Cristina García is the author of seven novels, including: Dreaming in Cuban—the 25th Anniversary edition is now out—The Agüero Sisters, Monkey Hunting, A Handbook to Luck, The Lady Matador’s Hotel, King of Cuba, and the recently published HERE IN BERLIN.
García has edited two anthologies, Cubanísimo: The Vintage Book of Contemporary Cuban Literature and Bordering Fires: The Vintage Book of Contemporary Mexican and Chicano/a Literature. Two works for young readers, The Dog Who Loved the Moon, and I Wanna Be Your Shoebox were published in 2008 and a young adult novel, Dreams of Significant Girls, in 2011. A collection of poetry, The Lesser Tragedy of Death, was published in 2010.
Angie Cruz is the author of two novels, Soledad (2001) and Let It Rain Coffee (2005), She is the editor of Aster(ix), a literary/arts journal.
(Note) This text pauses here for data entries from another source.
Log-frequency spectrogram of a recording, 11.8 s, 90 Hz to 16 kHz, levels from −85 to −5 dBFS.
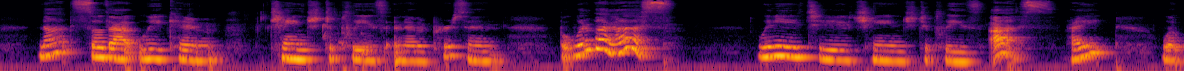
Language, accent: English, American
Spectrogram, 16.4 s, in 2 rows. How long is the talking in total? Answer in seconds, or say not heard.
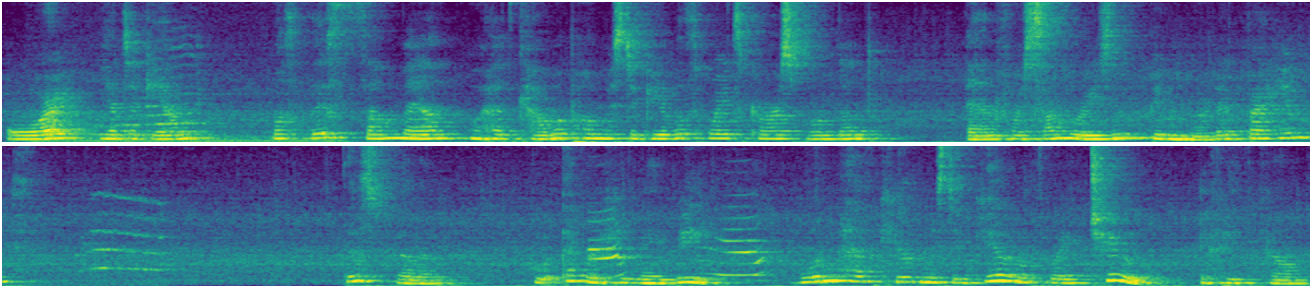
14 s.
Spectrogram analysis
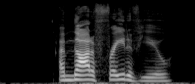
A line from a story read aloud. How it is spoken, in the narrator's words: shouted at the children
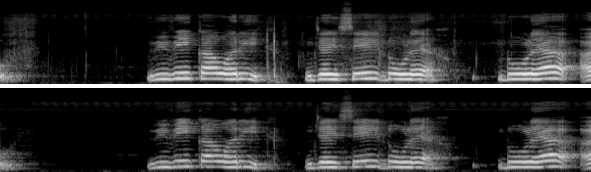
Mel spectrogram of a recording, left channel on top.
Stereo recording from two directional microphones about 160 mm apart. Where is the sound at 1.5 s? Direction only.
30° left (ahead or behind).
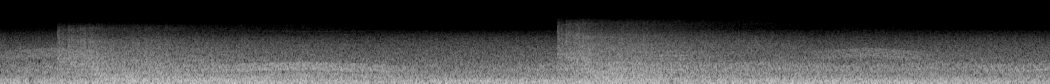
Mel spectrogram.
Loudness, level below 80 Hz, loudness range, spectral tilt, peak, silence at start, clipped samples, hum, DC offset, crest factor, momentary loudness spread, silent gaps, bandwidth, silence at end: -20 LUFS; -26 dBFS; 2 LU; -8 dB/octave; -6 dBFS; 0 s; under 0.1%; none; under 0.1%; 12 dB; 4 LU; none; 8.8 kHz; 0 s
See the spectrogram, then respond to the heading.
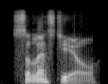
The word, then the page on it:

She teaches creative writing at the University of Pittsburgh and her novel, Dominicana is forthcoming with Flatiron Book in 2019.
Irina Reyn is the author of three novels, the forthcoming MOTHER COUNTRY, as well as WHAT HAPPENED TO ANNA K. and THE IMPERIAL WIFE. Born in Moscow and raised in New York and New Jersey, she is currently Associate Professor of English at the University of Pittsburgh.
This program is presented in partnership with University of Pittsburgh University Research Council’s Research in Diversity initiative; University of Pittsburgh’s Center for African American Poetry and Poetics (CAAPP); Aster(ix) Journal.